AB - Purpose: Aromatase inhibitors (AIs) are increasingly used as adjuvant treatment of postmenopausal women with hormone receptor-positive breast cancer. AIs are commonly associated with musculoskeletal symptoms. The primary objective of this study was to describe the musculoskeletal symptoms that developed in the first 100 subjects enrolled who had at least 6 months follow-up. Methods: Women with early stage hormone receptor-positive breast cancer were recruited into a multicenter randomized clinical trial to study the pharmacogenomics of two AIs, exemestane, and letrozole. Patients completed the Health Assessment Questionnaire (HAQ) and Visual Analog Scale (VAS) at baseline, 1, 3, 6, and 12 months to assess changes in function and pain, respectively. Patients were referred for evaluation by a rheumatologist if their HAQ and/or VAS scores exceeded a predefined threshold. Results: Forty-four of 97 eligible patients (45.4%) met criteria for rheumatologic referral. Three patients were ineligible because of elevated baseline HAQ (2) and failure to initiate AI therapy (1). No baseline characteristics were significantly associated with referral. Median time to onset of symptoms was 1.6 months (range 0.4-10 months). Clinical and laboratory evaluation of patients evaluated by rheumatology suggested that the majority developed either non-inflammatory musculoskeletal symptoms or inflammation localized to tenosynovial structures. Thirteen patients discontinued AI therapy because of musculoskeletal toxicity after a median 6.1 months (range 2.2-13 months). Conclusions: Musculoskeletal side effects were common in AI-treated patients, resulting in therapy discontinuation in more than 10% of patients. There are no identifiable pre-therapy indicators of risk, and the etiology remains elusive.

KW - Aromatase inhibitor

KW - Arthralgia

KW - Breast cancer

KW - Musculoskeletal symptoms

KW - Rheumatology

UR - http://www.scopus.com/inward/record.url?scp=48149090898&partnerID=8YFLogxK

UR - http://www.scopus.com/inward/citedby.url?scp=48149090898&partnerID=8YFLogxK

U2 - 10.1007/s10549-007-9774-6

DO - 10.1007/s10549-007-9774-6

M3 - Article

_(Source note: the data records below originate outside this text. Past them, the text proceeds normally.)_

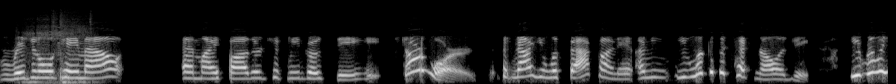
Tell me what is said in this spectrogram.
original came out, and my father took me to go see Star Wars. But now you look back on it. I mean, you look at the technology. Do you really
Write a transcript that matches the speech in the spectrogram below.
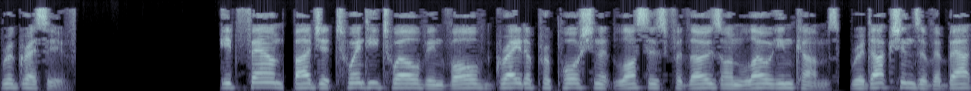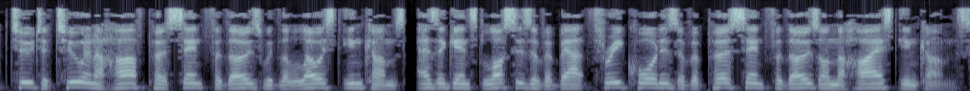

C2 - 17922185

AN - SCOPUS:48149090898

VL - 111

SP - 365

EP - 372

JO - Breast Cancer Research and Treatment

JF - Breast Cancer Research and Treatment

SN - 0167-6806

IS - 2

ER -